  • Ben Partridge

London, 5 October 1998 (RFE/RL) -- There are as yet unconfirmed reports that the Chinese government has detained several political dissidents on the eve of a visit of British Prime Minister Tony Blair to China.

Those detained by police are reported to include human rights activists who were seeking to register China's first official opposition party since the Communist takeover in 1949.

British officials said last week that Blair would be praising China's economic reform program rather than "hectoring" the Beijing regime during his four-day visit. But the reports have prompted calls for Blair to review his low-key approach to human rights in China.

Some of the calls have come from senior figures of his own Labour Party, who want Blair to press rights issues on the visit, the first to the mainland by a British prime minister in seven years. China is said to hold thousands of opponents in detention. It also executes more convicted criminals each year than the rest of the world put together.

Critics say the Blair government's reluctance to confront China over human rights has undermined its claim to pursue an "ethical" foreign policy. In January, Foreign Secretary Robin Cook was reported to be "too busy" to meet leading dissident Wei Jingsheng.

Blair, who will be accompanied by a large trade delegation, will be greeted on arrival in Beijing tomorrow in Tiananmen Square, scene of the 1989 massacre by troops of pro-democracy activists.

His visit will set the seal on improved relations after severe strains in the run-up last year to the British handover of Hong Kong to Chinese sovereignty. A British spokesman said: "We are no longer plagued by our difficult past."

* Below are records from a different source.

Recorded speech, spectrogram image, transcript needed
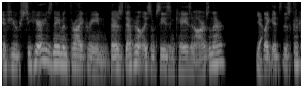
If you see hear his name in Thri-kreen, there's definitely some C's and K's and R's in there. Yeah. Like it's this like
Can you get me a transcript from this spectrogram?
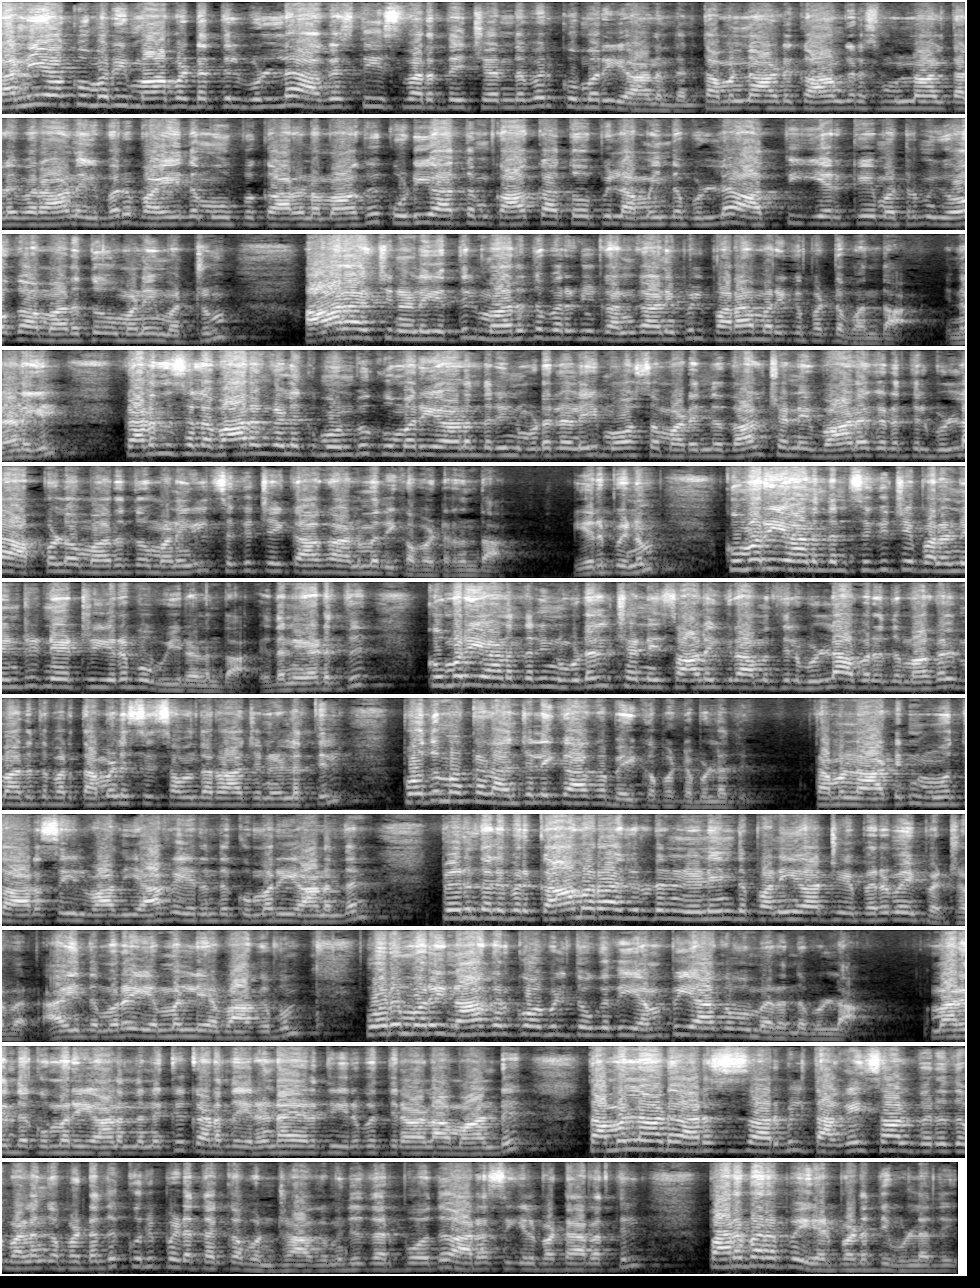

Sino-British relations had been at a low ebb for the past few years because of former Hong Kong Governor Chris Patten's attempts to democratize the colony before it reverted to Chinese rule.

Blair is due to hold talks with his Chinese counterpart, Zhu Rongji, and will also meet with President Jiang Zemin, leader of the Communist party.

The Asian financial crisis is expected to top the agenda of his talks with Zhu. Also listed for discussion are the sharp falls in world equity and currency markets, environmental issues, the global fight against drugs and related crime, and illegal immigration.

On the eve of his departure, Blair said there was no point in denying that Britain had its differences with China over political and civil rights, freedom of speech, the treatment of dissent, religious freedom and the importance of democracy. He also referred to Tibet, scene of Chinese rights violations, according to critics. But Blair made clear that "persuasion and dialogue" would be his watchword in China rather than "confrontation and empty rhetoric."

On the eve of the visit, Beijing was due to sign the U.N. International Covenant on Civil and Political Rights.

Blair is the first of seven European prime ministers scheduled to visit Beijing this autumn. All of them are to seek trade contracts.